BEGIN RECORDS FOR THE EXERCISE

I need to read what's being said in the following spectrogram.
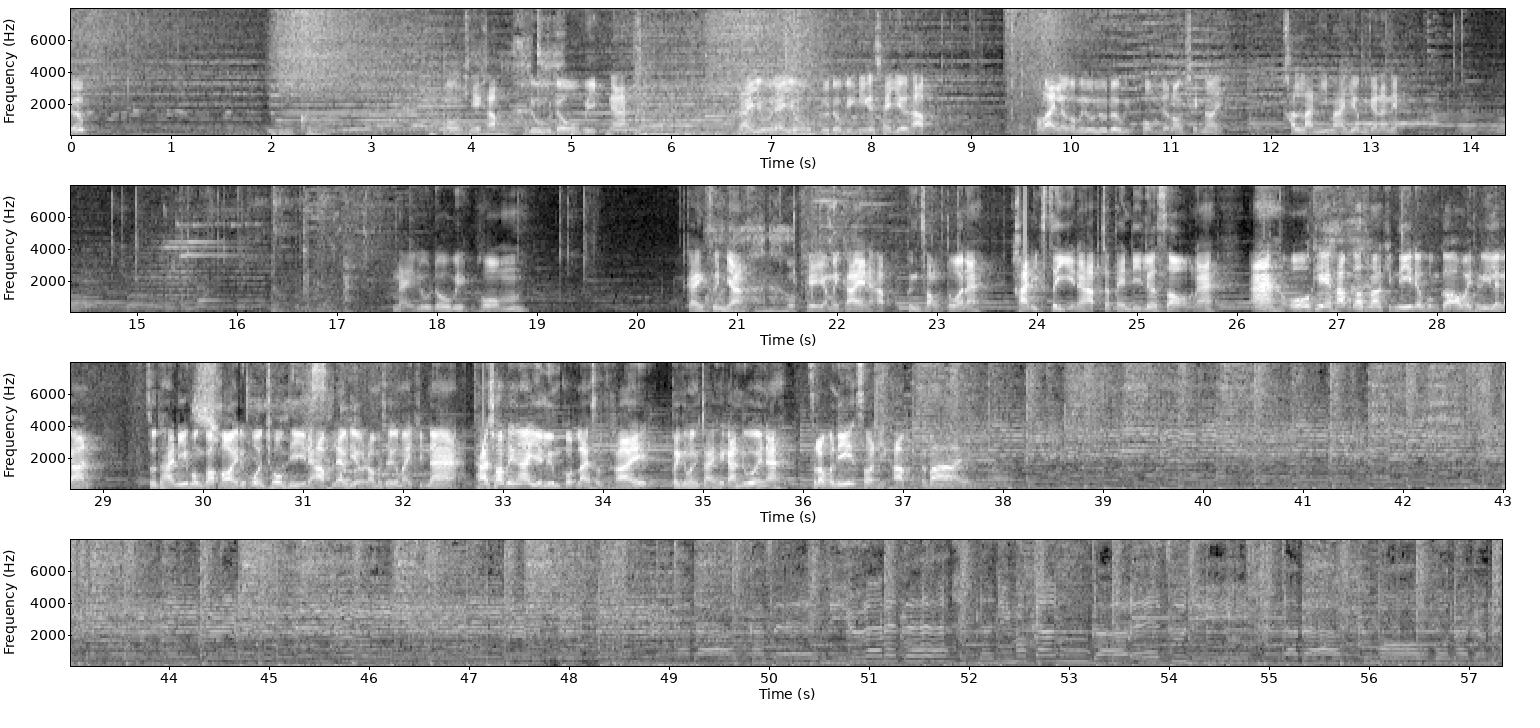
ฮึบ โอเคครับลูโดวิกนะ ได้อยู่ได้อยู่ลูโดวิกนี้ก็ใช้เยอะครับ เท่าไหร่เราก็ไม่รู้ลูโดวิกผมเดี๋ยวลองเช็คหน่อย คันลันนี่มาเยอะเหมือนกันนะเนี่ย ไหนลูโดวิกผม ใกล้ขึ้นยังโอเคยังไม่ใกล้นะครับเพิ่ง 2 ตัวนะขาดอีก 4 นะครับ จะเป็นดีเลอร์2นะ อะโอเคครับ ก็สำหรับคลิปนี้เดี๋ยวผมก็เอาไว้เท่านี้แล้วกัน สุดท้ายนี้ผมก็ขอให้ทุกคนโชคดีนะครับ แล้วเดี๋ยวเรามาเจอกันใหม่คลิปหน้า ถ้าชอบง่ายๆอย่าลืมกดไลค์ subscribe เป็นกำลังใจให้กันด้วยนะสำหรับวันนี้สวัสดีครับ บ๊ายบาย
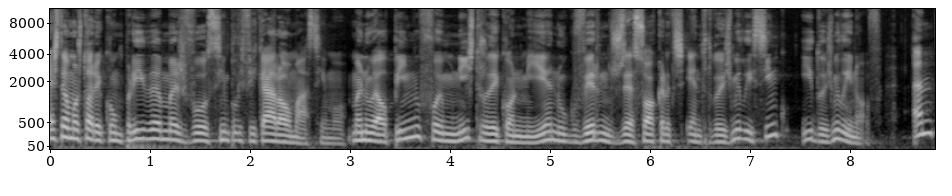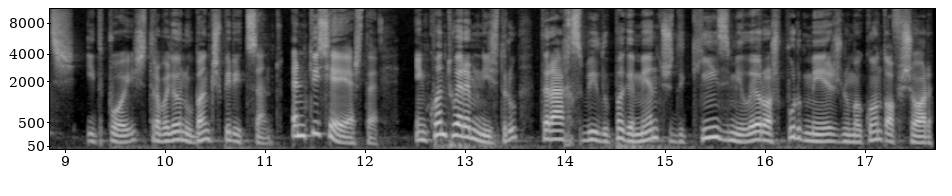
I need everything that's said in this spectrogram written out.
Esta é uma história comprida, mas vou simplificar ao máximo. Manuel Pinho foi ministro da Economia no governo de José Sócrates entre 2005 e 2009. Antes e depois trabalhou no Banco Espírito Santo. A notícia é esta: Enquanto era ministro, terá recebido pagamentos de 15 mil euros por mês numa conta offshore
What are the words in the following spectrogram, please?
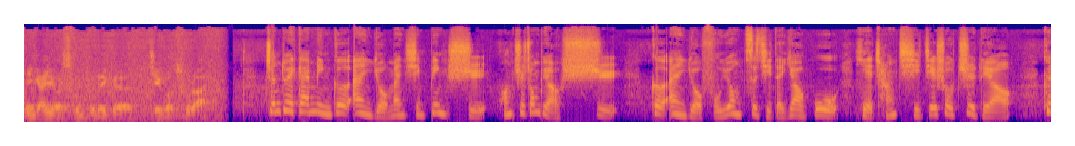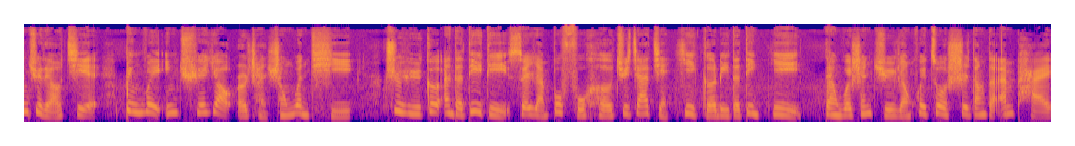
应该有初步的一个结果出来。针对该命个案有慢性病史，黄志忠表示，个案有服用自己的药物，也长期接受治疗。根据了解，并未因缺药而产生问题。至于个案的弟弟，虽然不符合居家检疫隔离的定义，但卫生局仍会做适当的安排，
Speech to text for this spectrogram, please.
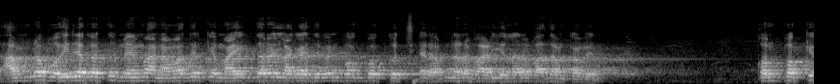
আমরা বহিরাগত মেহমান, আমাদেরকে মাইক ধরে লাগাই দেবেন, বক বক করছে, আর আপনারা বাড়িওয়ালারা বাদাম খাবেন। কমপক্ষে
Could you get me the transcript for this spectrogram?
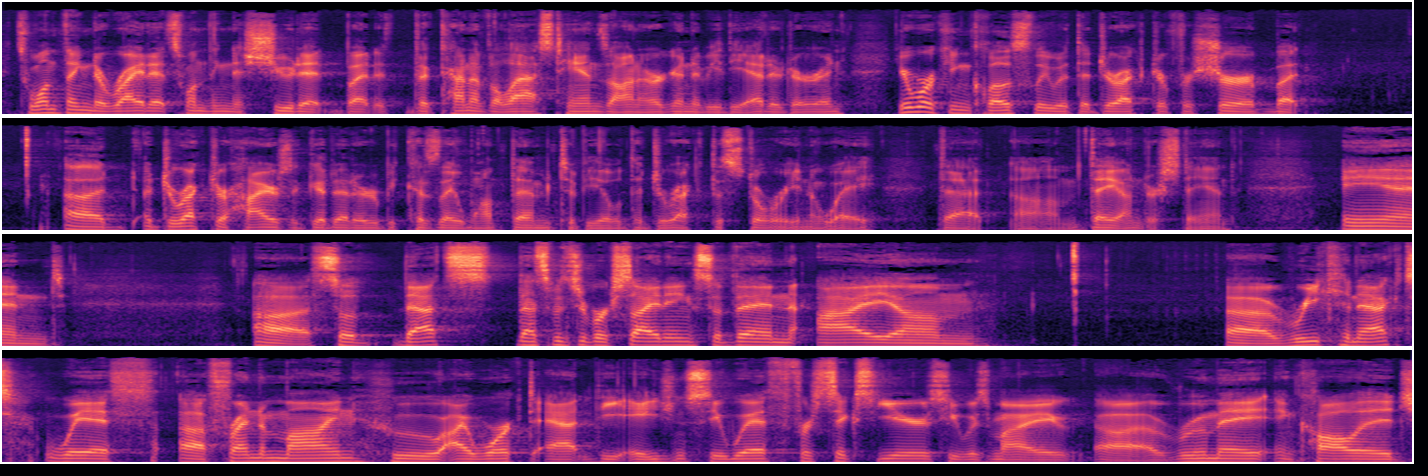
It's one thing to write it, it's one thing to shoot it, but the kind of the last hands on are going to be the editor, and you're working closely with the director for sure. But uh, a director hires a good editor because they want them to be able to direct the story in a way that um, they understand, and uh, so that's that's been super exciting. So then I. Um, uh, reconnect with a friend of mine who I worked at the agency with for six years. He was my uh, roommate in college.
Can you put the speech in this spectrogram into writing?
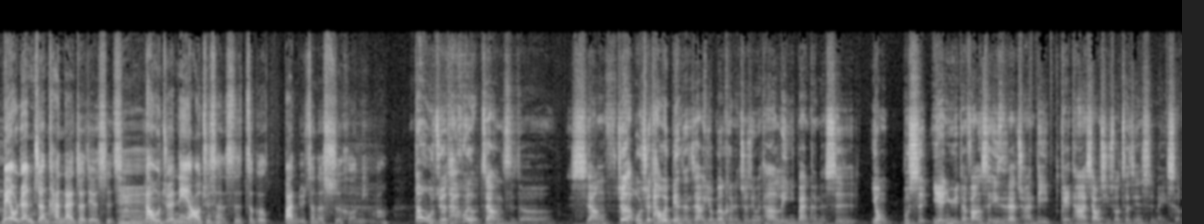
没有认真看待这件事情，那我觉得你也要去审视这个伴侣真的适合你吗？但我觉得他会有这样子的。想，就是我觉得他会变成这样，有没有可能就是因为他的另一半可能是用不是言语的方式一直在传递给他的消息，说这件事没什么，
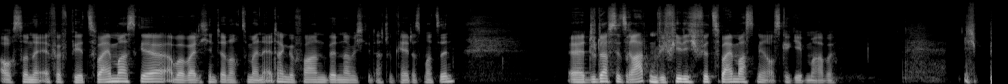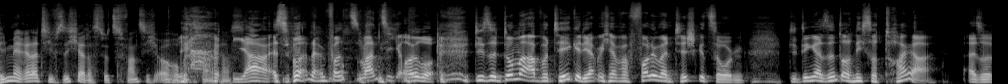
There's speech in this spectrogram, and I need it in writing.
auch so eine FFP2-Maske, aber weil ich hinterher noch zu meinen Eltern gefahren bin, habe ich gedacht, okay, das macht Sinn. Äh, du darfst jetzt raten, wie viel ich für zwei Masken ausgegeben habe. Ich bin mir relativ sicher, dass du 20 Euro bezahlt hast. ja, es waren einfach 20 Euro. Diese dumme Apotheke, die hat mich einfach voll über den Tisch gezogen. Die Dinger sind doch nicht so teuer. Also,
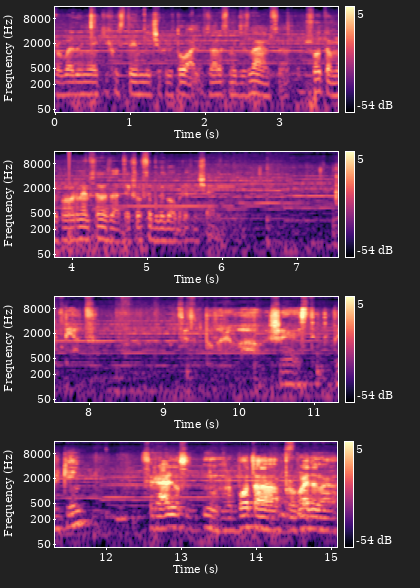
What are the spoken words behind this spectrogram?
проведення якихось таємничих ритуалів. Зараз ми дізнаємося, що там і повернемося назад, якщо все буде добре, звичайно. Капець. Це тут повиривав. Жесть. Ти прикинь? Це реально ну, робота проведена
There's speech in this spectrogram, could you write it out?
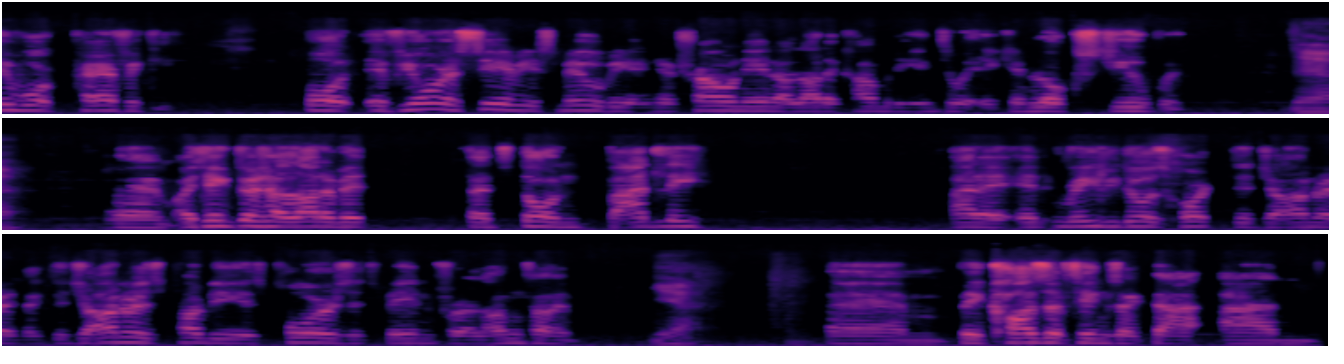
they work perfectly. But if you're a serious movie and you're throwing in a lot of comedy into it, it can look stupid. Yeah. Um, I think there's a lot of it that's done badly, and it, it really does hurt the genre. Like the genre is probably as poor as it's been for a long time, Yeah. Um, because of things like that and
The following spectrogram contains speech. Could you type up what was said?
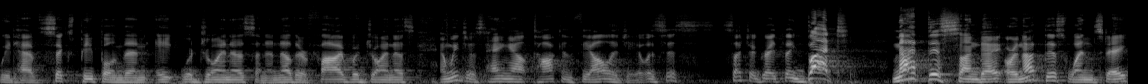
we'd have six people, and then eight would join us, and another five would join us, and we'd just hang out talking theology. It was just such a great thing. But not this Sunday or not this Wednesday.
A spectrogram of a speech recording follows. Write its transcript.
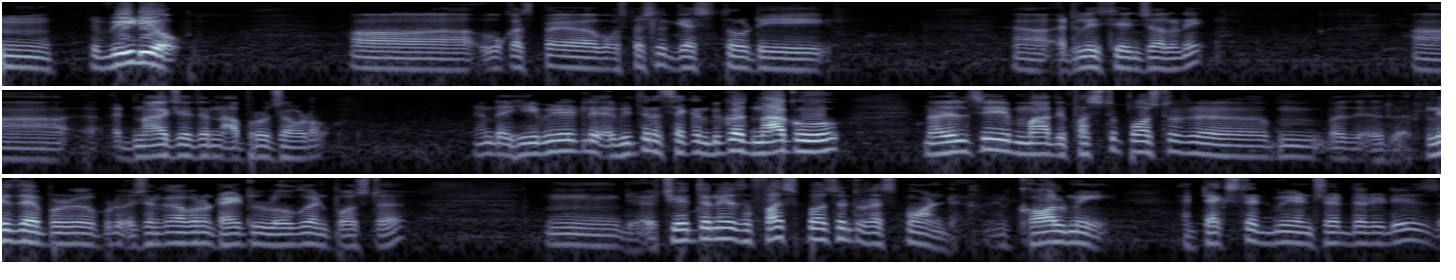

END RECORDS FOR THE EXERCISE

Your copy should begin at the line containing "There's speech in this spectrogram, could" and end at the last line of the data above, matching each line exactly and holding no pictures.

• [ANSWER TO THE EXERCISE]:
There's speech in this spectrogram, could you write it out?
they work perfectly. But if you're a serious movie and you're throwing in a lot of comedy into it, it can look stupid. Yeah. Um, I think there's a lot of it that's done badly, and it, it really does hurt the genre. Like the genre is probably as poor as it's been for a long time, Yeah. Um, because of things like that and
The following spectrogram contains speech. Could you type up what was said?
we'd have six people, and then eight would join us, and another five would join us, and we'd just hang out talking theology. It was just such a great thing. But not this Sunday or not this Wednesday.
A spectrogram of a speech recording follows. Write its transcript.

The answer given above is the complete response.